Higher education is confronting challenges, like the economy is, about the need for a higher number of more adequately trained, more highly educated citizenry.
– Margaret Spellings, US Secretary of Education
Three weeks ago, my university and faculty were busy preparing to receive new students. Everyone at the university was instructed by the top management to be ready and present for the event.
As usual, each faculty was asked to send its liaison officers, including the faculty’s members, staff and sophomores to join the university’s top management to welcome new students and their families to the university.
We saw plenty of cars and taxis parking in the colleges’ parking space within the university compound that whole week. Some students were accompanied by their families, while others were alone.
After the students were done with registration, they were ushered to a big hall where they were briefed by the university’s management team and staff about the university’s vision and mission.
They were also reminded of how lucky they were to be given a place in the university and were advised to use their time wisely by mastering all the necessary knowledge and skills required before their graduation.
Each university was required by the Ministry of Higher Education to provide a place for students at its institution each year. And the number of students keeps increasing each year.
We met our new students at our faculty a week after they entered the university. Most of them were hopeful and proud, while others seemed lost.
Those who seemed lost were the ones who did not enter their programme or university of choice. This is very common among university students in Malaysia.
After all, they were made to believe that it was not easy to get a place at the university. Hence, when opportunity knocks, they have to take it and decide on what to do next once they got in.
Herein lies the danger. Majority of those who had entered the programme or university not of their choosing often dragged their heels when it comes to their studies.
As a result, many performed poorly and sometimes fall into depression due to the inability to manage the stress. Some were forced to extend their studies, thus unable to graduate on time.
They were also frustrated and disappointed, not because the university or faculty have failed them, but rather due to the rigidity of our tertiary education system, which forced students to enroll in a programme or university, not of their choosing.
After all, we were made to believe from an early age that university education is the best compared to other types of education. For those who failed to make the cut, they would be forced to apply to other educational institutions such as polytechnic, vocational training institutes and teaching colleges.
Nonetheless, many were compelled to enroll in a programme, not of their choosing and these groups often found themselves struggling with their studies. In addition to that, more and more students fall into depression as a result of the pressure to perform to meet their parents and the industries’ expectations.
Depression and anxiety are reported to be common among university students in many regions of the world and impact on the quality of life and academic attainment. Consequently, these issues will affect students’ employability upon graduation.
Universities all over Malaysia have produced more than 290,000 fresh graduates annually. One in five students remained unemployed six months after graduation.
About 25 per cent of fresh graduates with tertiary education, especially those with degrees, are unemployed.
This is a serious matter and the Ministry of Higher Education is struggling to find solutions to reduce the unemployment rates among graduates.
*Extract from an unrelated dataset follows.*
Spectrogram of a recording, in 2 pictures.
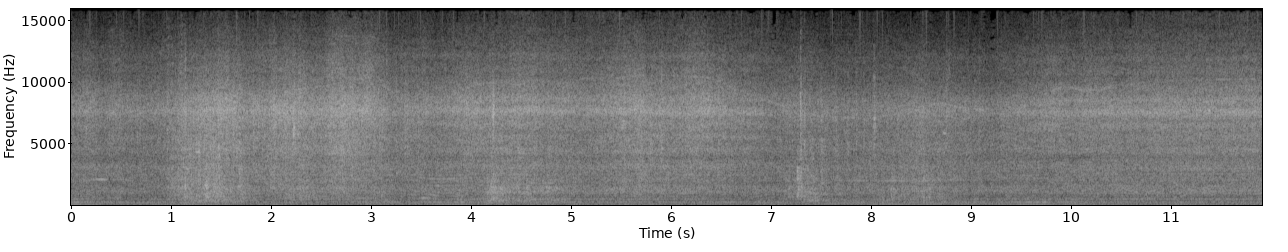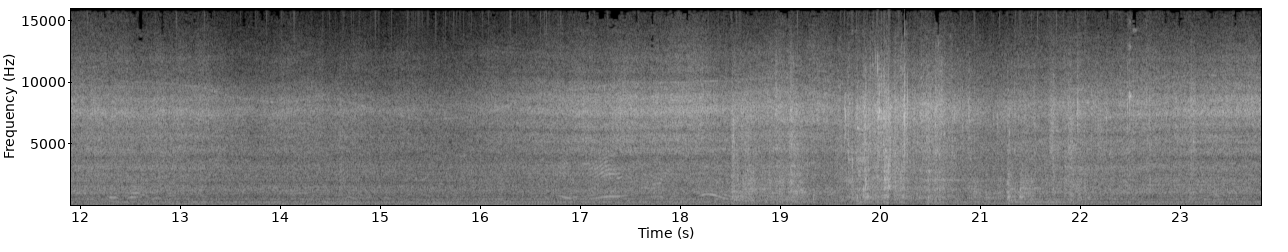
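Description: A heavy diesel excavator engine rumbles steadily and revs.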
Recently, 19 public universities were forced to drop 38 irrelevant programmes or subjects from their curriculum. Higher Education director-general Siti Hamisah Tapsir argued that the move was necessary to ensure that all academic courses offered in public universities were relevant.
With the dawn of the industrial revolution of 4.0, there is a high demand for digital skills. Therefore, some academic programmes need to be replaced with those needed by the industries.
Universities are also required to identify and reshape their academic programmes in line with the industries’ needs. Incongruent with these developments, public universities, in particular, are required to adjust their delivery and assessment approaches and be creative in designing their curriculum to ensure that they produce the graduates that the industries desire.
The views expressed are those of the author and do not necessarily reflect the official policy or position of the New Sarawak Tribune.